Leave Me Green

By Lisi DeHaas; Directed by Jay Stull
Produced by APT 10C Productions and Kindling Theater Company

Off Off Broadway, New Play
Runs through 4.11.15
The Gym at Judson, 243 Thompson St.


by Keith Paul Medelis on 4.1.15

Leave Me GreenOscar A.L. Cabrera, Charlotte Booker, and Emma Meltzer in Leave Me Green. Photo by Russ Rowland.


BOTTOM LINE: Lisi DeHaas’s script includes poignant and exciting moments, despite some unfortunate clunkiness in the production.

The Gym at Judson is such a neat space. Making no apologies for it’s gym-ness, we get to see all but basketball hoops on the white-washed, cinderblock walls. The potential is limitless. Lisi DeHaas’ Leave Me Green opened recently here. It’s an interesting frame for a story. It seems that one half of a two-mother-helmed relationship has recently passed away. Rebecca Green (played by Charlotte Booker), the remaining matriarch, is a washed-up actor turned real estate agent with a long history of alcohol abuse and a complicated, strained relationship with her son Gustavo (Oscar A.L. Cabrera.) And there’s another sticky situation happening just next door with the loud-record-playing tendencies of eccentric neighbor Myron (played adeptly by Michael Gaines.) We can sense that his strange presence here will have some payoff, and indeed it does.

Gus attends his first Al-A-Teen meeting- for young people affected by their parents' drinking. Judging by the mood, mouse-bitten cookies, and open seats, not many ever attend this thing, save for Lia (Emma Meltzer). In a perhaps noticeable plotline, the two begin dating. At an awkward dinner date, wherein Gus introduces Lia to his mother, he also helps himself to wine just to get himself through. Some unexpected turns soon follow, which can’t spoiled here.

Sadly, I find something not quite lived-in enough about Leave Me Green. Booker, as the grieving, conflicted, alcoholic mother, comes across as, well, a bit normal. And while Cabrera’s Gustavo finds much more color and depth, his interactions with his mother and Lia tend to border on forced.

I’m afraid there are also some complications with DeHaas’ script. With it’s peculiarly challenging filmic nature and five distinct locations it’s not easy to get away with beautiful theatrical tricks. Jay Stull’s direction makes the most of this by having us see characters in their offstage moments, thinly illuminated and more-or-less frozen. It’s a solid way to move through this difficult terrain.

I found myself a little lost for placement amongst Jessica Parks' set. There’s mention of selling real estate in Tribeca on the background of some solidly suburban digs. And our foreground, a large swath of Astroturf, isn’t quite carpet enough to behave as the floor of a dingy church basement, yet far too carpet-like to match the beauty of DeHaas’ final nostalgic scene. I heard an audience member comment on the way out, “I wish my apartment was that size.”
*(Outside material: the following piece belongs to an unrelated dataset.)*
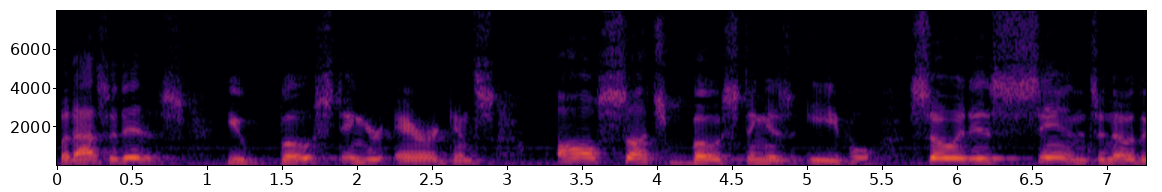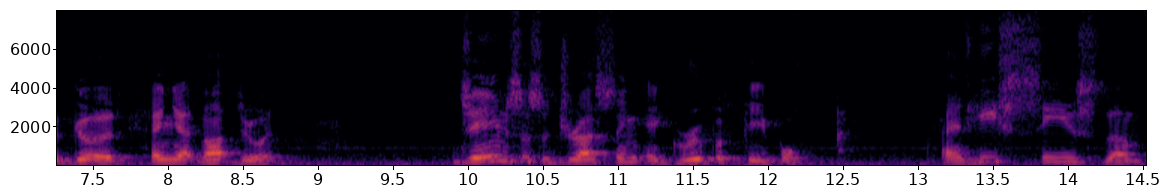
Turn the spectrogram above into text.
But as it is, you boast in your arrogance. All such boasting is evil. So it is sin to know the good and yet not do it. James is addressing a group of people, and he sees them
Nicholas Houfek's lighting and Jeanne Travis' sound design concoct some really successful environments here, taking advantage of the Gym’s expansive space and immersing us in the sounds of sizzling (and burning) onions, and a myriad of sounds from records on turntables. Travis’ most exciting moment comes as she propels us forward into a passionate make-out scene with some thumping, explosive instrumental music. It links two disparate worlds in a way I wish could be found throughout DeHaas’ play.

I was happy to find solace at the end of Leave Me Green. In a tidy package, the world seems to have righted itself. Despite the crazy past and uncertain future, this created family will make and remake itself. It’s a powerful statement of queer families everywhere. We make our own rules, our own problems, and we trust it’ll all turn out all right, like Leave Me Green itself, unevenness and all. There's an offering of an important voice and strong message here. Check it out.

(Leave Me Green plays at The Gym at Judson, 243 Thompson Street, through April 11, 2015. Performances are Wednesdays through Saturdays at 8PM; there are no performances Friday April 3 and Saturday April 4. Tickets are $18 and can be purchased here. For more information visit